Sengafuchi, a waterfall and clear pool enclosed by wooded slopes, is an enchanting place. So is the mysteriously named God-Snake Waterfall, featured on brochures of the region.
A trail leads from the waterfall to Takeu Komagatake Jinga, a truly rustic shrine built among rock boulders and moss in a pine and cryptomeria wood on the upper bank of the river.
The wooden shrine has a number of interesting carvings, but its headstones and its groupings of Buddhist and native figures, from Fudo, the guardian of hell, to the long-nosed Tengu, time-mottled but beautifully executed, form a fascinating collection of deities.
Coming from the waterfall, the shrine is reached by crossing a wooden suspension bridge over the Ojiro River. Water is not the only liquid identified with Hakushu. A Suntory whiskey distillery, in the shadow of a rather grand shrine, lies in the eastern half of the district.
Yamanashi, of course, is a serious wine-producing prefecture. Hakushu cultivates its own label at various small family-run establishments and medium-sized wineries dotted throughout the region. The easiest to reach, perhaps, is the 1940-built Charmant winery, a 20-minute walk from Verga. Reds, whites and roses are produced here.
Its whites, including a Semillon and a Chardonnay, are the best. Visitors are welcome to wander around the winery, inspect the vineyards at the back, and to help themselves to a free wine-tasting from the bottles on offer at the display shop, where local produce and cheeses selected to match their wines, are sold.
There is much to surprise and delight at Hakushu, and a ramble through the catchment area turns up more landscape features than just the peach orchards and the rice paddies, for which the region is noted.
What appear, at first glance, to be Paleolithic stone circles, a granary silo, a rusting septic tank and a cache of incubator bags from the movie “The Invasion of the Body Snatchers,” turn out to be perfectly serious statements by contributing artists: art installations, no less, relics of Hakushu’s association with the art festival.
Despite the industrial age feel of the materials — concrete, stainless steel, nylon — the works manage to blend their surfaces and contours in with the environment remarkably well. One, a car covered in leaf mold and overhung by a trellis of pipes that seem like a forest flyover, actually looked in danger of being overcome by the surrounding fecundity.
Finding them is often easier said than done.

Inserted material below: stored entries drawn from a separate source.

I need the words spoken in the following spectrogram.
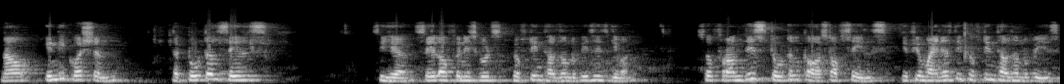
Now in the question, the total sales, see here, sale of finished goods 15,000 rupees is given. So from this total cost of sales, if you minus the 15,000 rupees,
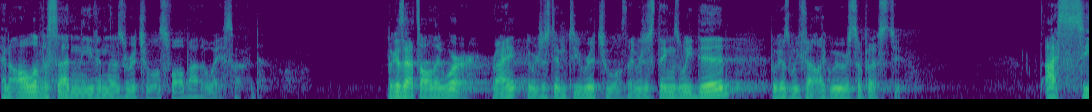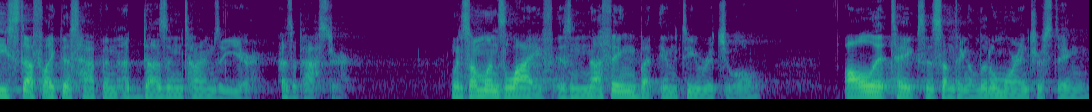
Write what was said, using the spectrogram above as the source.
and all of a sudden, even those rituals fall by the wayside. Because that's all they were, right? They were just empty rituals. They were just things we did because we felt like we were supposed to. I see stuff like this happen a dozen times a year as a pastor. When someone's life is nothing but empty ritual, all it takes is something a little more interesting,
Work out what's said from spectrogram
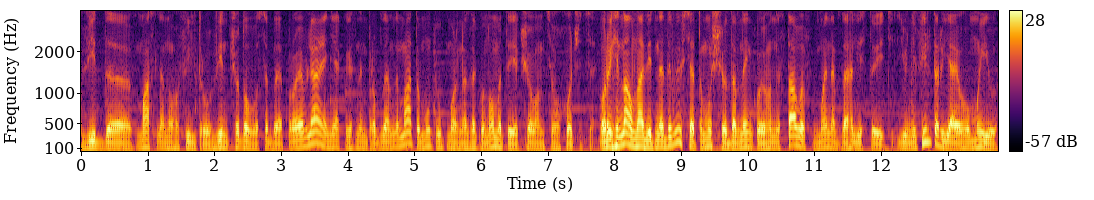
від е, масляного фільтру, він чудово себе проявляє, ніяких з ним проблем нема, тому тут можна зекономити, якщо вам цього хочеться. Оригінал навіть не дивився, тому що давненько його не ставив. В мене взагалі стоїть юніфільтр, я його мию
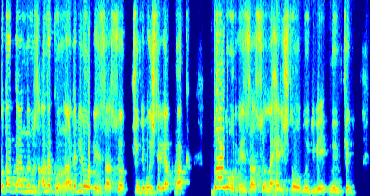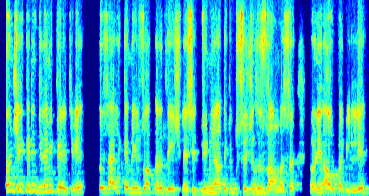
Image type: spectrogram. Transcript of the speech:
Odaklandığımız ana konularda bir organizasyon. Çünkü bu işleri yapmak doğru organizasyonla her işte olduğu gibi mümkün. Önceliklerin dinamik yönetimi, özellikle mevzuatların değişmesi, dünyadaki bu sürecin hızlanması, örneğin Avrupa Birliği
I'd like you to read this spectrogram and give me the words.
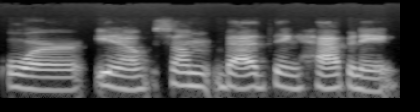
or, you know, some bad thing happening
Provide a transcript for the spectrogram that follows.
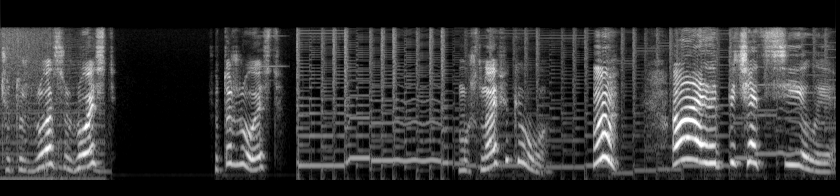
что-то жесть, жесть. Что-то жесть. Может, нафиг его? А, а это печать силы.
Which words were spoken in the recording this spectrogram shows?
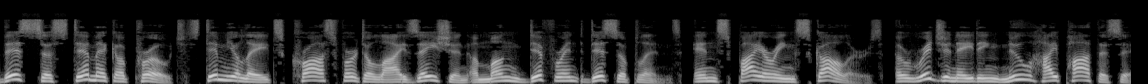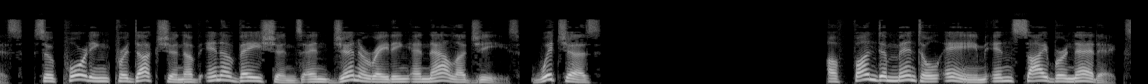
this systemic approach stimulates cross-fertilization among different disciplines, inspiring scholars, originating new hypotheses, supporting production of innovations and generating analogies, which is a fundamental aim in cybernetics.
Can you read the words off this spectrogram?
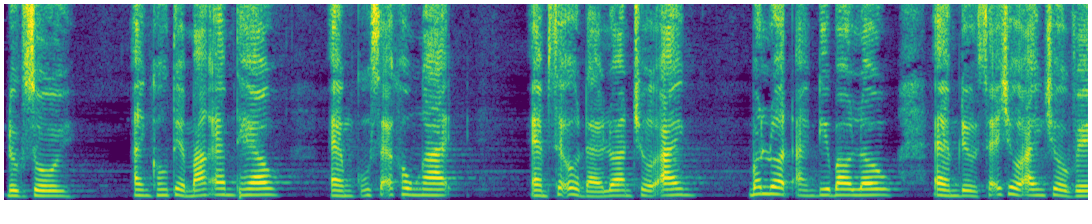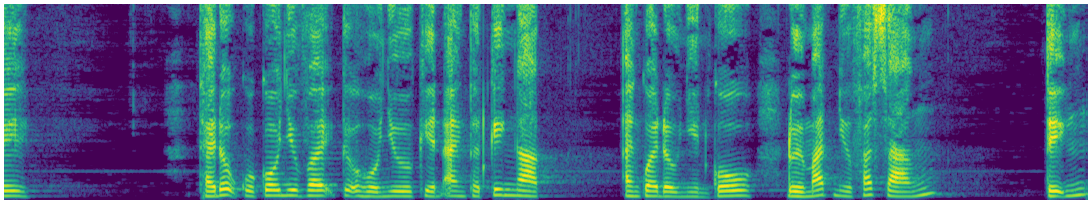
Được rồi, anh không thể mang em theo, em cũng sẽ không ngại. Em sẽ ở Đài Loan chờ anh. Bất luận anh đi bao lâu, em đều sẽ chờ anh trở về. Thái độ của cô như vậy tự hồ như khiến anh thật kinh ngạc. Anh quay đầu nhìn cô, đôi mắt như phát sáng. Tĩnh,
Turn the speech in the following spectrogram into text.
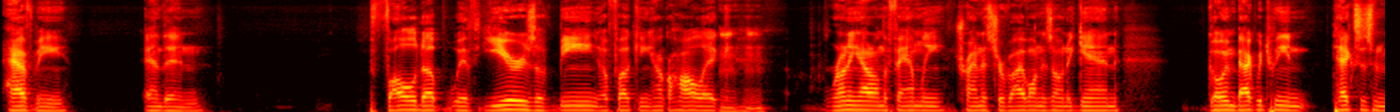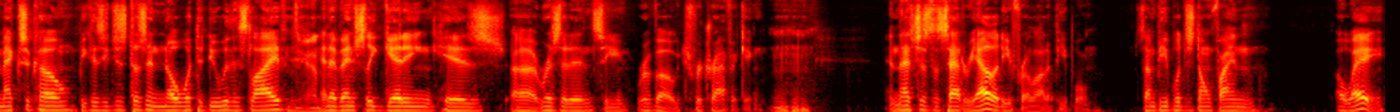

Nature moves at a brisk pace out here in the Japanese countryside, and several have already vanished, like Khmer ruins, into the undergrowth. Finding them can feel — and this is half the fun — more like a treasure-hunt than art appreciation.